succeed, but you still might fail
- Knowledge, understanding and patience are key
Why do businesses Go Global?
- Firms seek to increase profits through international production and sales.
1. Two General Strategies
2. Efficiency: Producing at a lower cost to provide more value to consumers than competitors
- Market expansion: Added value products so consumers will pay more for it, or more consumers will buy it
- Efficiency Drivers: make more money by lowering costs.
- Forced to be efficient by: Increased competition & Investor expectations
- Market Expansion Drivers: make more money by selling more stuff to more people
- “ell to othe outies he
Domestic markets are saturated
Product characteristics that are transferable across borders, seeking innovation from other
sources
- Fis a eoe oe effiiet o epad thei akets  eploitig thei o o aothe out’s Natioal
comparative advantage
- National comparative advantage: different resources endowments or competencies or cost advantages that are
prevalent within and relatively unique to a given country or society
- Examples: India software development, Japan Micro electronics, automobiles, Germany Product
engineering, Chemicals, Switzerland Banking, pharmaceuticals
National comparative advantage
- Depedig upo hat akes up a out’s atioal opaatie adatage, it a e a good o ad plae fo a
firm to internationalize
- Whether the country fits, the fi’s eeds deped upo hat the fi eeds to compete a strategic decision
- Out Sourcing: refers to the tendency among many firms to source goods and services from different locations
around the globe
- Firms evaluate the cost of production in different regions and move facilities around if the cost rise in one area
vs. another (portfolio perspective)
- If thee is a fit, a out’s atioal opaatie adatage a poide eefits i tes of eithe ipoed
efficiency or increased market share or both through: Location Economies & Economies of Scale
Locations economies
- Operating internationally allows firms to gain greater efficiencies by capturing Location Economies:
Locating different value chain activities in the optimal location (regardless of which country it is)
to capitalize on lower factor costs (labour, raw materials, transportation, regulatory compliance
etc.)
find more resources at oneclass.com
find more resources at oneclass.com
Unlock document

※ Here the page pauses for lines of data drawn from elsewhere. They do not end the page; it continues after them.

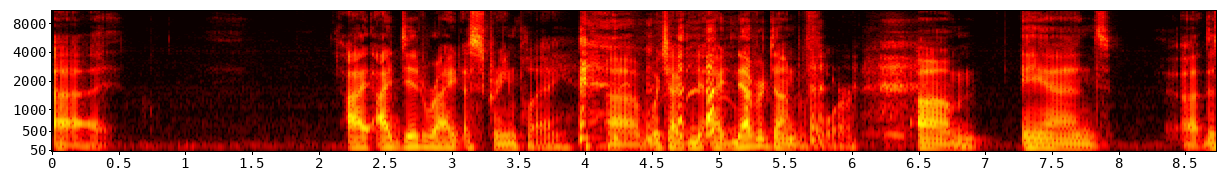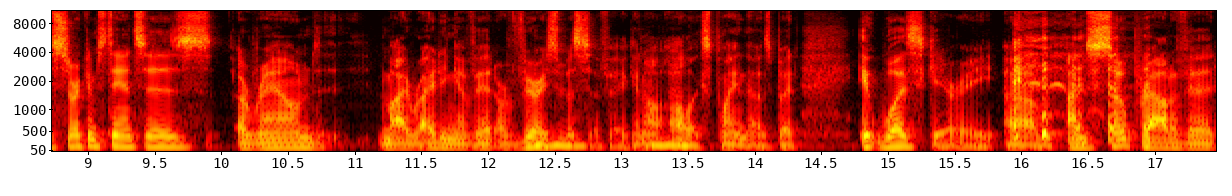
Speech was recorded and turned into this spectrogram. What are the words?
Uh, I, I did write a screenplay, uh, which I'd, n- I'd never done before. Um, and uh, the circumstances around my writing of it are very Mm-hmm. specific, and I'll, I'll explain those. But it was scary. Um, I'm so proud of it.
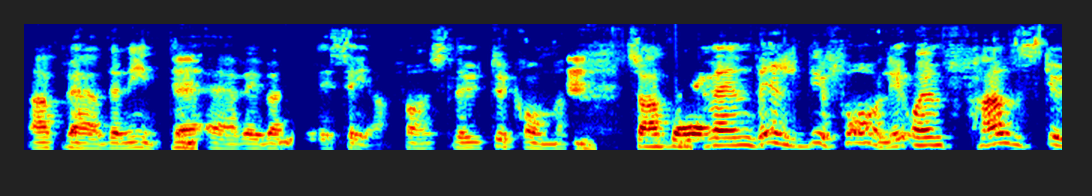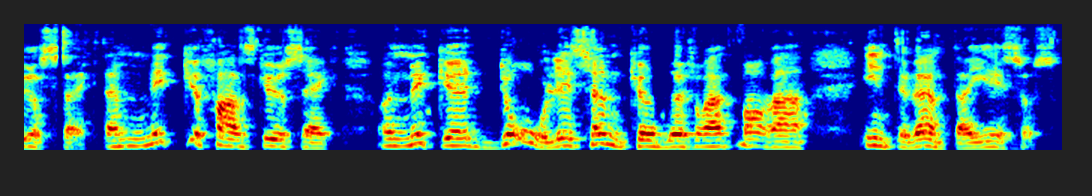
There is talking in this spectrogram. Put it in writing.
att världen inte mm. är evangeliserad förrän slutet kommer. Mm. Så att det är en väldigt farlig och en falsk ursäkt, en mycket falsk ursäkt och en mycket dålig sömnkudde för att bara inte vänta Jesus.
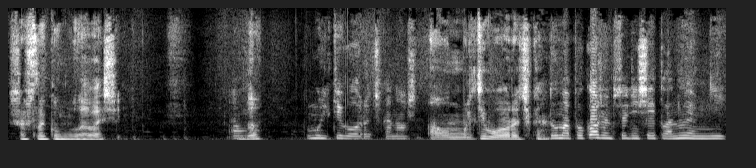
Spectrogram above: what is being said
шашликом в лавеші. А, Да? Мультиворочка наша. А он мультиворочка. Думаю, покажемо, сьогодні ще й плануємо в ній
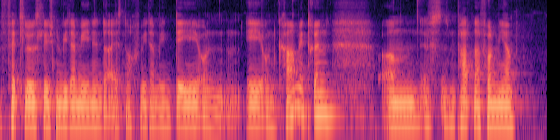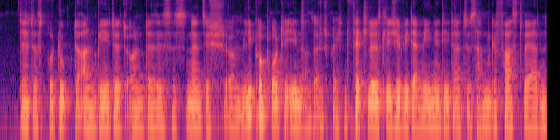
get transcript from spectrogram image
fettlöslichen Vitaminen. Da ist noch Vitamin D und E und K mit drin. Ähm, das ist ein Partner von mir, der das Produkt anbietet und das ist, es nennt sich ähm, Lipoprotein, also entsprechend fettlösliche Vitamine, die da zusammengefasst werden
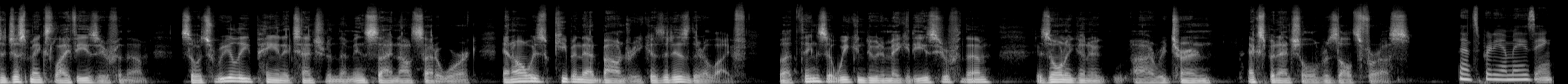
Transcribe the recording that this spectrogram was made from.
uh, it just makes life easier for them. So it's really paying attention to them inside and outside of work and always keeping that boundary because it is their life. But things that we can do to make it easier for them is only going to uh, return exponential results for us. That's pretty amazing.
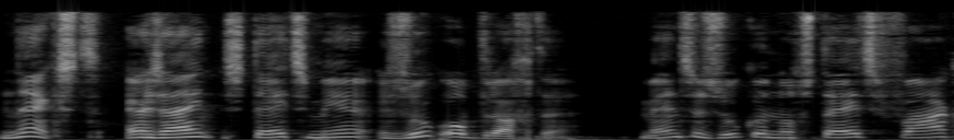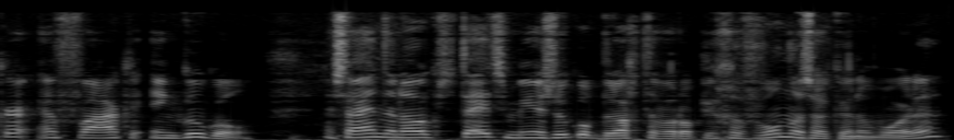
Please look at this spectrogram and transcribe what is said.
Next, er zijn steeds meer zoekopdrachten. Mensen zoeken nog steeds vaker en vaker in Google. Er zijn dan ook steeds meer zoekopdrachten waarop je gevonden zou kunnen worden.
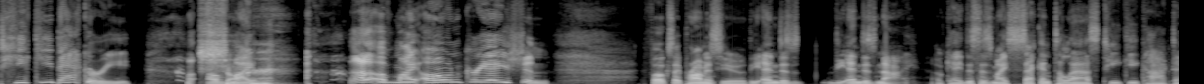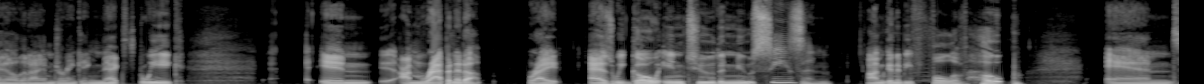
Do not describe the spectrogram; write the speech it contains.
tiki daiquiri of my of my own creation. Folks, I promise you, the end is the end is nigh. Okay, this is my second to last tiki cocktail that I am drinking next week. In I'm wrapping it up, right? As we go into the new season, I'm going to be full of hope and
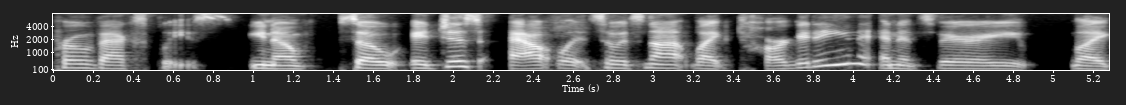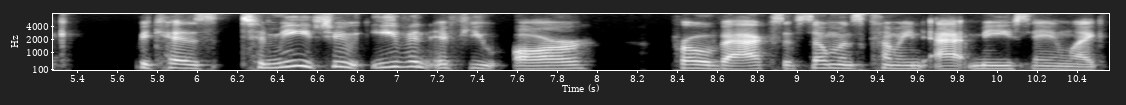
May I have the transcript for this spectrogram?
pro-vax please. You know, so it just outlet so it's not like targeting and it's very like because to me too even if you are pro vax if someone's coming at me saying like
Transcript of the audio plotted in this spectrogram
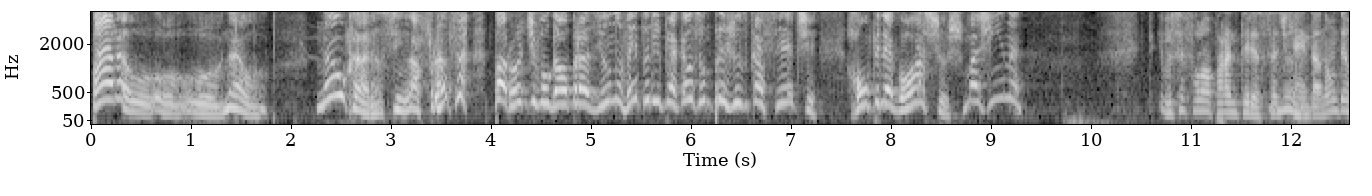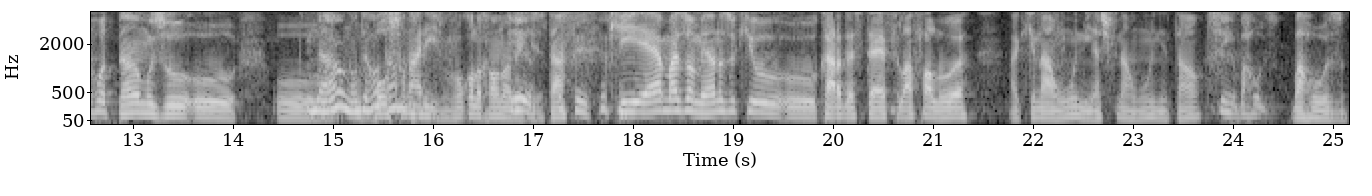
Para o. o, o né, o não, cara. Assim, a França parou de divulgar o Brasil. Não vem turismo pra cá, isso é um prejuízo do cacete. Rompe negócios. Imagina. Você falou uma parada interessante que ainda não derrotamos o, o o, não, não o bolsonarismo, vou colocar o nome Isso, aqui, tá? Perfeito, perfeito. Que é mais ou menos o que o, o, cara do STF lá falou aqui na Uni, acho que na Uni e tal. Sim, o Barroso. Barroso.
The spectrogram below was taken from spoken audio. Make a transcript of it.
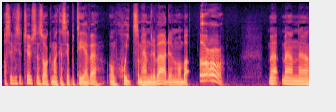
Alltså det finns ju tusen saker man kan se på TV om skit som händer i världen och man bara Åh! Men, men eh,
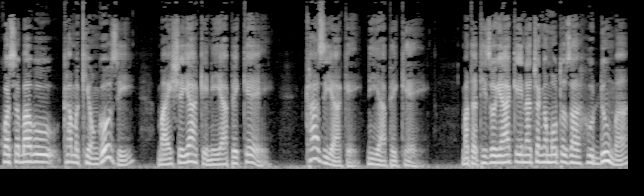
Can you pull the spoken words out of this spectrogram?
kwa sababu kama kiongozi, maisha yake ni ya pekee, kazi yake ni ya pekee matatizo yake na changamoto za huduma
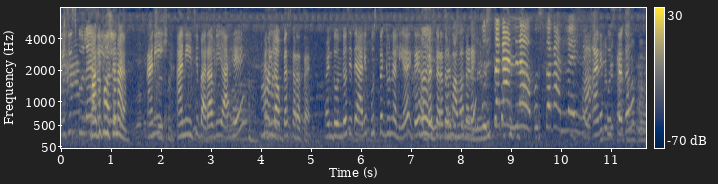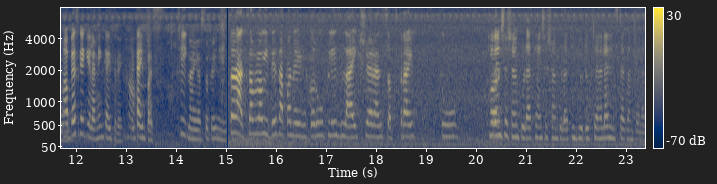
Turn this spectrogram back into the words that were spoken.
हिची स्कूल आहे माझी ट्युशन आहे. आणि आणि हिची बारावी आहे. आणि हिला अभ्यास करायचा आहे. आणि दोन दिवस इथे आली पुस्तक घेऊन आली आहे इथे अभ्यास करायचा मामाकडे. पुस्तक आणलं पुस्तक आणलंय. हा, आणि पुस्तक अभ्यास काही केला नाही काहीच नाही. टाइमपास नाही असं काही नाही. तर आजचा ब्लॉग इथेच आपण एंड करू. Please like share and subscribe to Kiran Shashank Kudakhe आणि शशांक कुडाखे युट्यूब चॅनल आणि इंस्टाग्राम चॅनल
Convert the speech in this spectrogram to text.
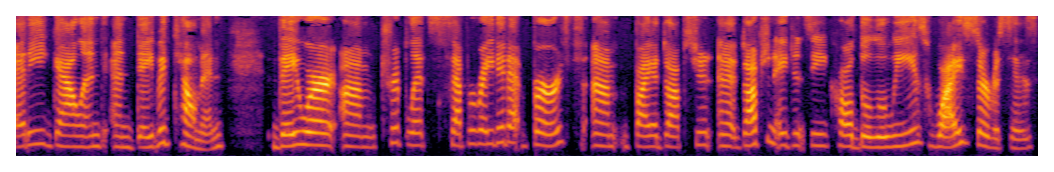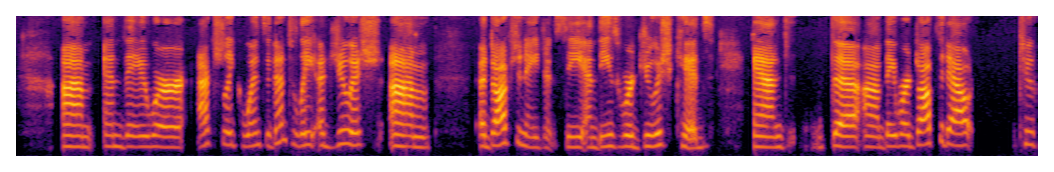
Eddie Galland, and David Kelman. They were um, triplets separated at birth um, by adoption, an adoption agency called the Louise Wise Services, um, and they were actually coincidentally a Jewish um, adoption agency, and these were Jewish kids, and the um, they were adopted out to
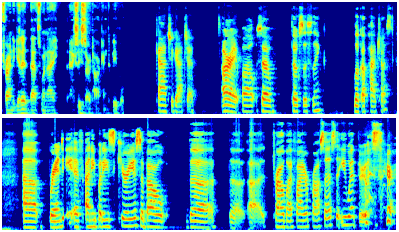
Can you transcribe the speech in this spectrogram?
trying to get it, that's when I actually start talking to people. Gotcha, gotcha. All right. Well, so folks listening, look up HITRUST. Uh, Brandi, if anybody's curious about the the uh, trial by fire process that you went through, is there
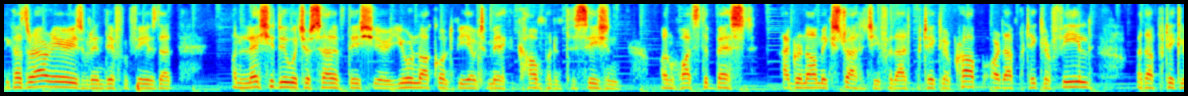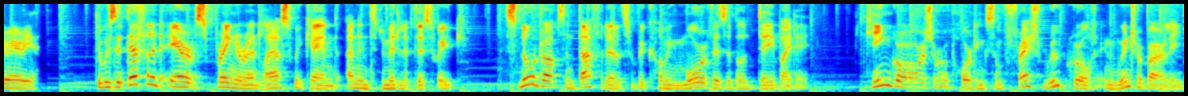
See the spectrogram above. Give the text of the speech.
Because there are areas within different fields that, unless you do it yourself this year, you're not going to be able to make a competent decision on what's the best agronomic strategy for that particular crop or that particular field or that particular area. There was a definite air of spring around last weekend and into the middle of this week. Snowdrops and daffodils are becoming more visible day by day. Keen growers are reporting some fresh root growth in winter barley,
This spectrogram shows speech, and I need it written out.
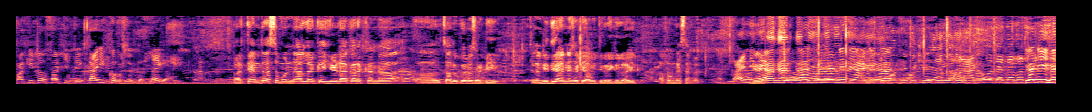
पाकिटासाठी ते काही करू शकत नाही का? त्यानंतर असं म्हणणं आलं की हिरडा कारखाना अ, चालू करण्यासाठी त्याला निधी आणण्यासाठी आम्ही तिकडे गेलो आहेत. आपण काय सांगाल? काय निधी आणि? त्यांनी हे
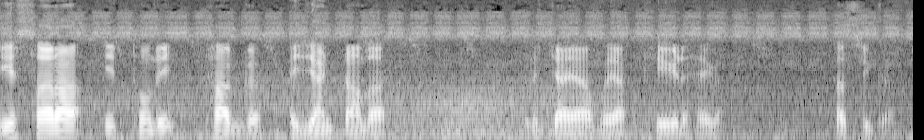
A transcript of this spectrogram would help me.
ਇਹ ਸਾਰਾ ਇੱਥੋਂ ਦੇ ਠੱਗ ਏਜੰਟਾਂ ਦਾ ਰਚਾਇਆ ਹੋਇਆ ਖੇਡ ਹੈਗਾ। ਸਤਿ ਸ਼੍ਰੀ ਅਕਾਲ।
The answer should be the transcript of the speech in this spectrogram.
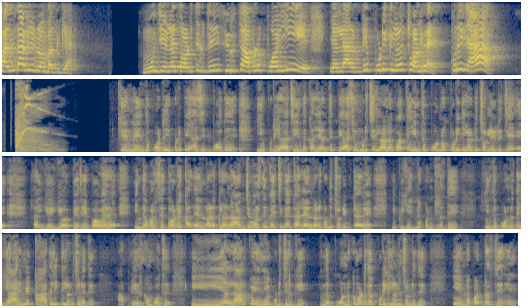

This preview shows pages 1-2 of the document.
Unlock all 6 pages and 3 million more documents.

Already have an account? Log in

Get OneClass Notes+

Unlimited access to class notes and textbook notes.

YearlyBest Value
75% OFF
$8 USD/m
Monthly
$30 USD/m
You will be charged $96 USD upfront and auto renewed at the end of each cycle. You may cancel anytime under Payment Settings. For more information, see our Terms and Privacy.
Payments are encrypted using 256-bit SSL. Powered by Stripe.